Your task: Please copy the listing that follows exactly, leaving out any pictures.

** Recorded information follows **

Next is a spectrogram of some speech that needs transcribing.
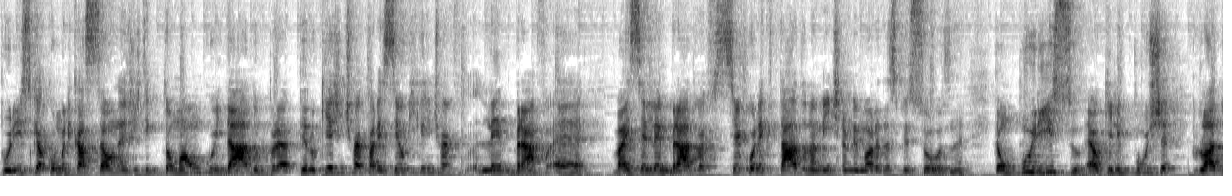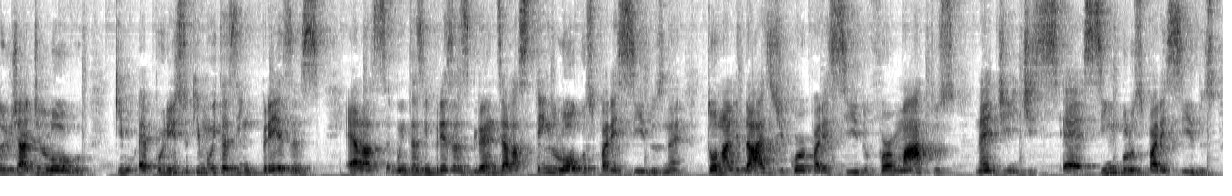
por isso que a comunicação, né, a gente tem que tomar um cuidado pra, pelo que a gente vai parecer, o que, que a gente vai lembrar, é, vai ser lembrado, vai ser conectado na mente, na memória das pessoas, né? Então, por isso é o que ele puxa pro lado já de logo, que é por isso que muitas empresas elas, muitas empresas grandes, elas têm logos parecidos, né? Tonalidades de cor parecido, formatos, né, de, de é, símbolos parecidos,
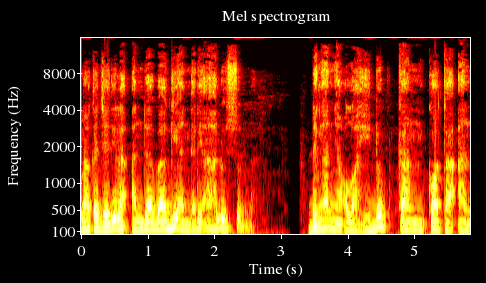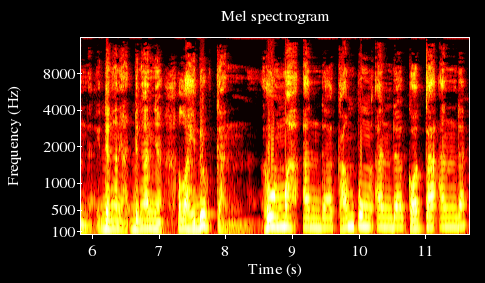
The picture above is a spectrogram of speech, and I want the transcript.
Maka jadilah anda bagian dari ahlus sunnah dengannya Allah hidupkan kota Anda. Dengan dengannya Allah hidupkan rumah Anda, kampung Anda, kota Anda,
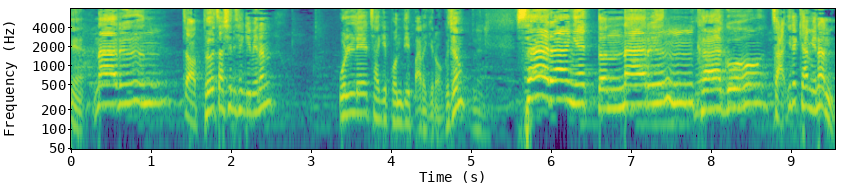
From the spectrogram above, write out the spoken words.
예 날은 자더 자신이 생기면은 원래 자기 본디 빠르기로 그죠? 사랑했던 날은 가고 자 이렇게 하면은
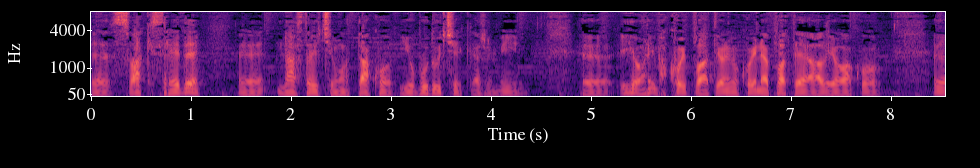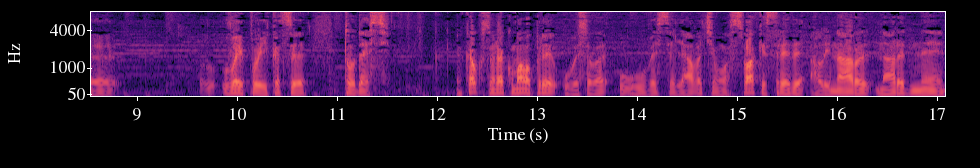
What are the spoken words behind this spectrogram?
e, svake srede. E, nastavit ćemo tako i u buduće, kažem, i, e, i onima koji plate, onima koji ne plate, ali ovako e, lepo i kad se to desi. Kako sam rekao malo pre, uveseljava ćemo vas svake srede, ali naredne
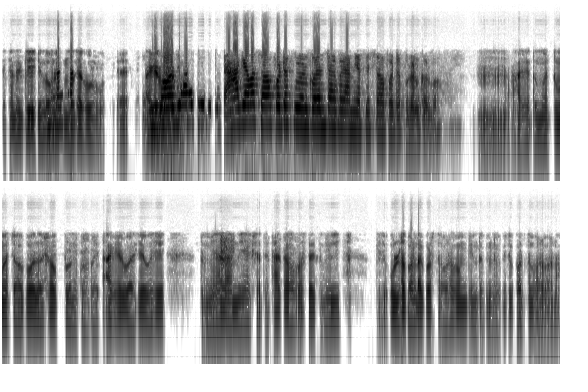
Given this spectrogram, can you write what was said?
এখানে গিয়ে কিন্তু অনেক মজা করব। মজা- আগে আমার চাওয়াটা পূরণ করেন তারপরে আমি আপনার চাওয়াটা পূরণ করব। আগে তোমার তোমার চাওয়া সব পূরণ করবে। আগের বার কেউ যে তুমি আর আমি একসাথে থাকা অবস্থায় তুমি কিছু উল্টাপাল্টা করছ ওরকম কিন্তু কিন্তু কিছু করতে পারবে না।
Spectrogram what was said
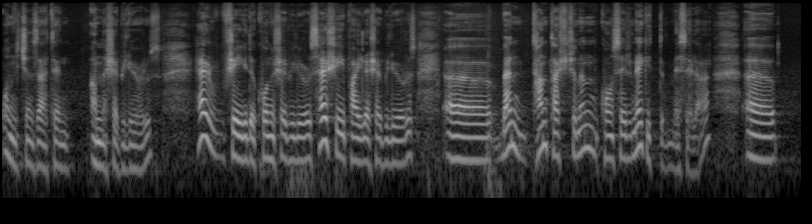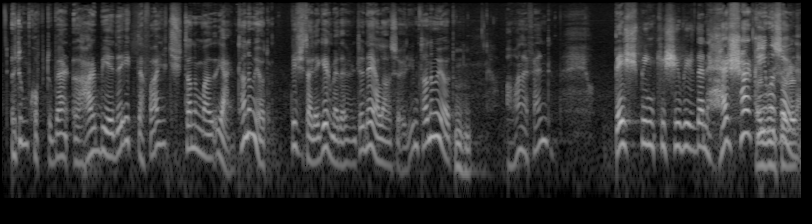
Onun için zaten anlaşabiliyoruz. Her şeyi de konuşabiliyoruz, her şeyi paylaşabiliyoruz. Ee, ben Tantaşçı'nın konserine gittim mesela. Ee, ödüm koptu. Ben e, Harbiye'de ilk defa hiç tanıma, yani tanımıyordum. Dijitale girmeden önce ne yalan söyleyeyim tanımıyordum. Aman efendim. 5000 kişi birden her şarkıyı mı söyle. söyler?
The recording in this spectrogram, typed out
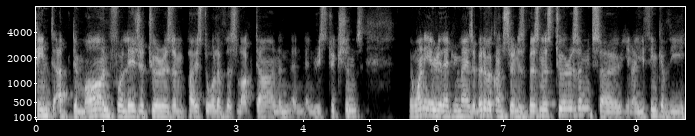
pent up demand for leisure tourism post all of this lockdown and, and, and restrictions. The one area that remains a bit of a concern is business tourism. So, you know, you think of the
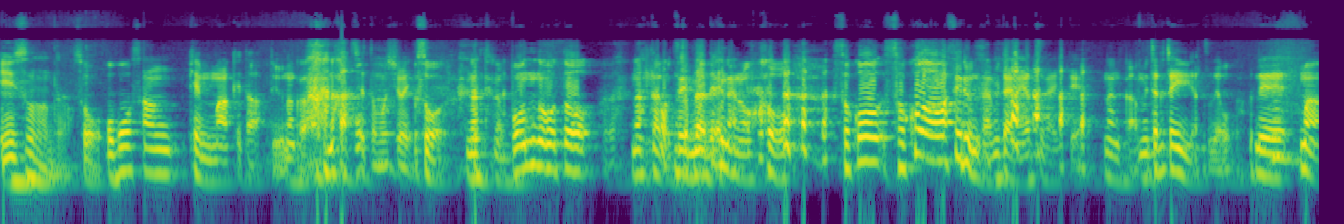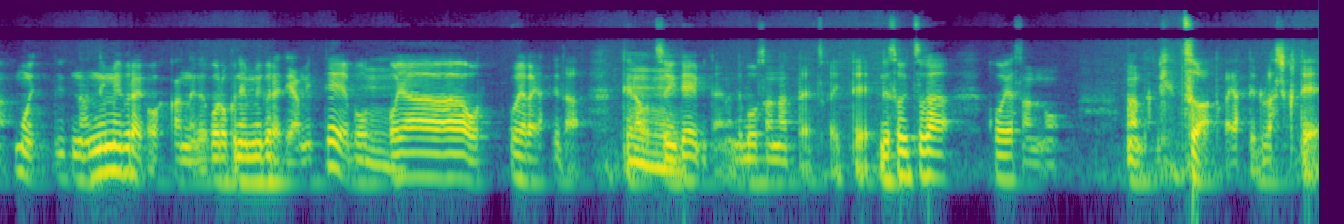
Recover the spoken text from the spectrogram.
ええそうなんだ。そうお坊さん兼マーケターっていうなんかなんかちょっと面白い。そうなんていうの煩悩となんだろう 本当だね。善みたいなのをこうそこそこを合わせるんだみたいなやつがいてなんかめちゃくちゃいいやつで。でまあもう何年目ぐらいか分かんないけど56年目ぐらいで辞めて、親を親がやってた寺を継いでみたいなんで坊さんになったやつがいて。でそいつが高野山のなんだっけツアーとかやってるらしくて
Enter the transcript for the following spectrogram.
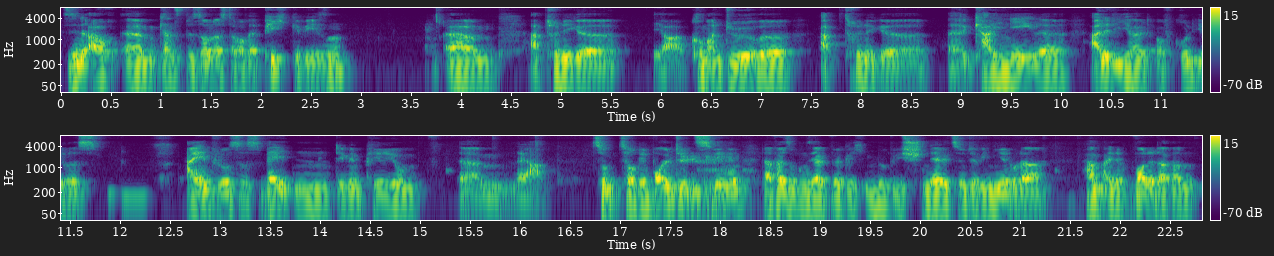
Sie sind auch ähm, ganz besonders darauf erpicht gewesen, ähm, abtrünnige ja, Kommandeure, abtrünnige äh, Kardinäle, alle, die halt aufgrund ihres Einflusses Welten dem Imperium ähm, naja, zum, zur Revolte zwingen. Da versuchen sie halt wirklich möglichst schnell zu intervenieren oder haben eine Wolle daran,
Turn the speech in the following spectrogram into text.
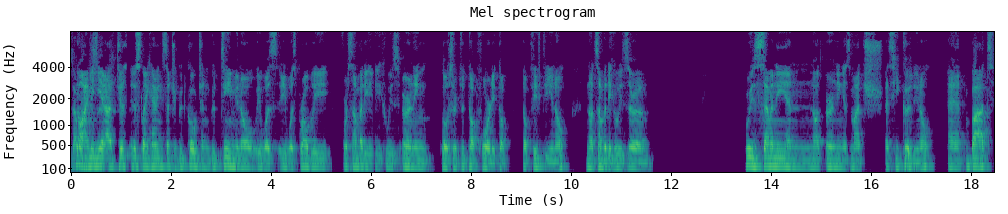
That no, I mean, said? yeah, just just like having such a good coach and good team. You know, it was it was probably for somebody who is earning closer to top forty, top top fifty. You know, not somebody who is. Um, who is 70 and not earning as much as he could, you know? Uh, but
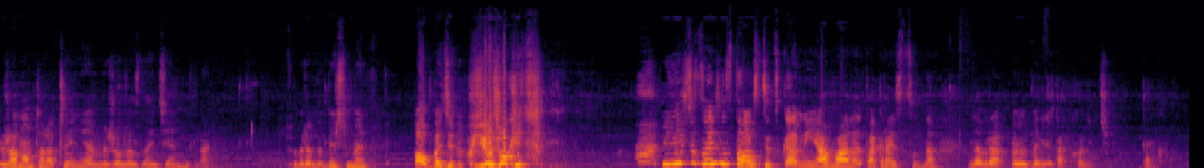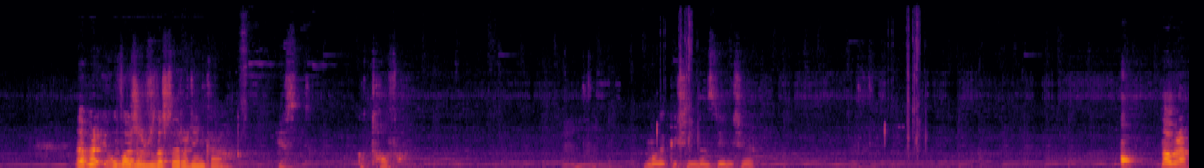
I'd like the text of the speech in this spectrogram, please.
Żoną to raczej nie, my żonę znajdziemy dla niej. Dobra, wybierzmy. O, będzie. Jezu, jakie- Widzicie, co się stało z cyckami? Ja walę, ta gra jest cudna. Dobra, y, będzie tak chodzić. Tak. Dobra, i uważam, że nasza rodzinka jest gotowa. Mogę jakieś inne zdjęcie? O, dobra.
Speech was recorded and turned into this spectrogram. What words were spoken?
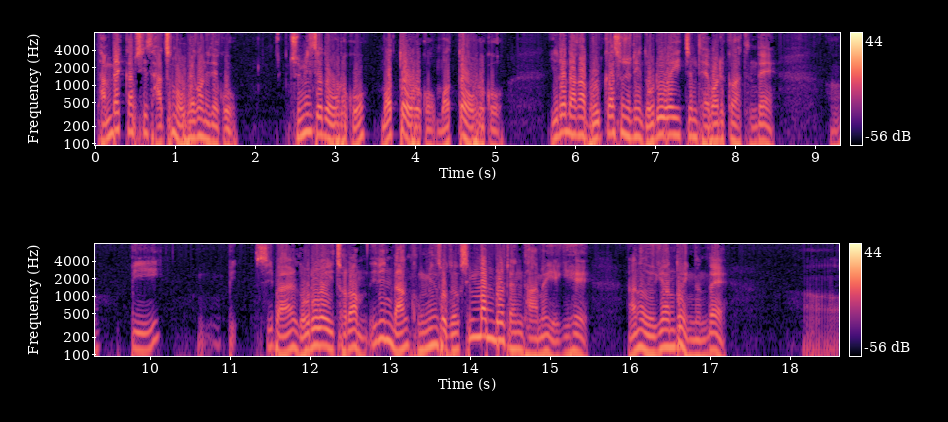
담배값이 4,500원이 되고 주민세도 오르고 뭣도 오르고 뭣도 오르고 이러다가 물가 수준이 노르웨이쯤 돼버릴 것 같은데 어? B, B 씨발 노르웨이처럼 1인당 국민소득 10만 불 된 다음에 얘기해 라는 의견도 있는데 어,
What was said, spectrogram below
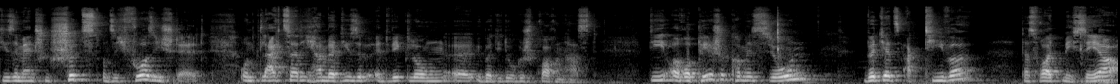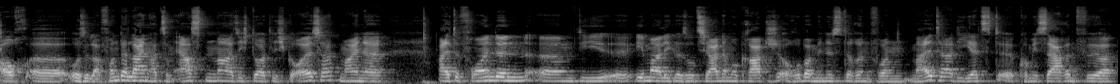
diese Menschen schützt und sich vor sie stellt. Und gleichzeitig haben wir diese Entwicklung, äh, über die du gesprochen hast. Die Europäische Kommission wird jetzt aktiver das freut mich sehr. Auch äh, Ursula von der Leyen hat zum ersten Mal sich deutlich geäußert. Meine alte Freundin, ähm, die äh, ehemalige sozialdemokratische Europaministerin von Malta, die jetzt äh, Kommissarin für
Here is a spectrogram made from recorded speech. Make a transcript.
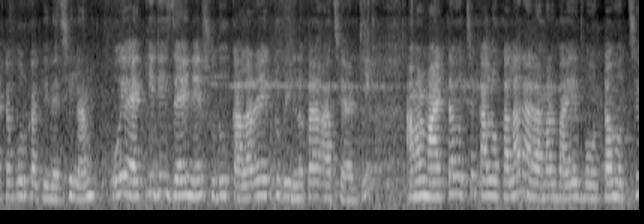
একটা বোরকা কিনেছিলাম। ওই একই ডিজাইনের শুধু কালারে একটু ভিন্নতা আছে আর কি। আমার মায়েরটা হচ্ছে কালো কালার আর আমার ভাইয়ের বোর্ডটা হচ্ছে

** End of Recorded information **

Completed task:
Next is a spectrogram of some speech that needs transcribing.
por isso que a comunicação, né, a gente tem que tomar um cuidado pra, pelo que a gente vai parecer, o que, que a gente vai lembrar, é, vai ser lembrado, vai ser conectado na mente, na memória das pessoas, né? Então, por isso é o que ele puxa pro lado já de logo, que é por isso que muitas empresas elas, muitas empresas grandes, elas têm logos parecidos, né? Tonalidades de cor parecido, formatos, né, de, de é, símbolos parecidos,
The picture above is a spectrogram of speech, and I want the transcript.
Maka jadilah anda bagian dari ahlus sunnah dengannya Allah hidupkan kota Anda. Dengan dengannya Allah hidupkan rumah Anda, kampung Anda, kota Anda,
From the spectrogram above, write out the spoken words.
예 날은 자더 자신이 생기면은 원래 자기 본디 빠르기로 그죠? 사랑했던 날은 가고 자 이렇게 하면은
What are the spoken words behind this spectrogram?
e, svake srede. E, nastavit ćemo tako i u buduće, kažem, i, e, i onima koji plate, onima koji ne plate, ali ovako e, lepo i kad se to desi. Kako sam rekao malo pre, uveseljava ćemo vas svake srede, ali naredne
Given this spectrogram, can you write what was said?
এখানে গিয়ে কিন্তু অনেক মজা করব। মজা- আগে আমার চাওয়াটা পূরণ করেন তারপরে আমি আপনার চাওয়াটা পূরণ করব। আগে তোমার তোমার চাওয়া সব পূরণ করবে। আগের বার কেউ যে তুমি আর আমি একসাথে থাকা অবস্থায় তুমি কিছু উল্টাপাল্টা করছ ওরকম কিন্তু কিন্তু কিছু করতে পারবে না।
Spectrogram what was said
Onun için zaten anlaşabiliyoruz. Her şeyi de konuşabiliyoruz, her şeyi paylaşabiliyoruz. Ee, ben Tantaşçı'nın konserine gittim mesela. Ee, ödüm koptu. Ben e, Harbiye'de ilk defa hiç tanıma, yani tanımıyordum. Dijitale girmeden önce ne yalan söyleyeyim tanımıyordum. Aman efendim. 5000 kişi birden her şarkıyı mı söyle. söyler?
The recording in this spectrogram, typed out
pent up demand for leisure tourism post all of this lockdown and, and, and restrictions. The one area that remains a bit of a concern is business tourism. So, you know, you think of the
Recover the spoken text from the spectrogram.
ええそうなんだ。そうお坊さん兼マーケターっていうなんかなんかちょっと面白い。そうなんていうの煩悩となんだろう 本当だね。善みたいなのをこうそこそこを合わせるんだみたいなやつがいてなんかめちゃくちゃいいやつで。でまあもう何年目ぐらいか分かんないけど56年目ぐらいで辞めて、親を親がやってた寺を継いでみたいなんで坊さんになったやつがいて。でそいつが高野山のなんだっけツアーとかやってるらしくて
Enter the transcript for the following spectrogram.
Sie sind auch ähm, ganz besonders darauf erpicht gewesen, ähm, abtrünnige ja, Kommandeure, abtrünnige äh, Kardinäle, alle, die halt aufgrund ihres Einflusses Welten dem Imperium ähm, naja, zum, zur Revolte zwingen. Da versuchen sie halt wirklich möglichst schnell zu intervenieren oder haben eine Wolle daran,
Turn the speech in the following spectrogram into text.
That no, I mean, said? yeah, just just like having such a good coach and good team. You know, it was it was probably for somebody who is earning closer to top forty, top top fifty. You know, not somebody who is. Um, who is 70 and not earning as much as he could, you know? Uh, but
I'd like the text of the speech in this spectrogram, please.
Żoną to raczej nie, my żonę znajdziemy dla niej. Dobra, wybierzmy. O, będzie. Jezu, jakie- Widzicie, co się stało z cyckami? Ja walę, ta gra jest cudna. Dobra, y, będzie tak chodzić. Tak. Dobra, i uważam, że nasza rodzinka jest gotowa. Mogę jakieś inne zdjęcie? O, dobra.
Speech was recorded and turned into this spectrogram. What words were spoken?
담배값이 4,500원이 되고 주민세도 오르고 뭣도 오르고 뭣도 오르고 이러다가 물가 수준이 노르웨이쯤 돼버릴 것 같은데 어? B, B 씨발 노르웨이처럼 1인당 국민소득 10만 불 된 다음에 얘기해 라는 의견도 있는데 어,
What was said, spectrogram below
diese Menschen schützt und sich vor sie stellt. Und gleichzeitig haben wir diese Entwicklung, äh, über die du gesprochen hast. Die Europäische Kommission wird jetzt aktiver das freut mich sehr. Auch äh, Ursula von der Leyen hat zum ersten Mal sich deutlich geäußert. Meine alte Freundin, ähm, die äh, ehemalige sozialdemokratische Europaministerin von Malta, die jetzt äh, Kommissarin für
Here is a spectrogram made from recorded speech. Make a transcript.
একটা বোরকা কিনেছিলাম। ওই একই ডিজাইনের শুধু কালারে একটু ভিন্নতা আছে আর কি। আমার মায়েরটা হচ্ছে কালো কালার আর আমার ভাইয়ের বোর্ডটা হচ্ছে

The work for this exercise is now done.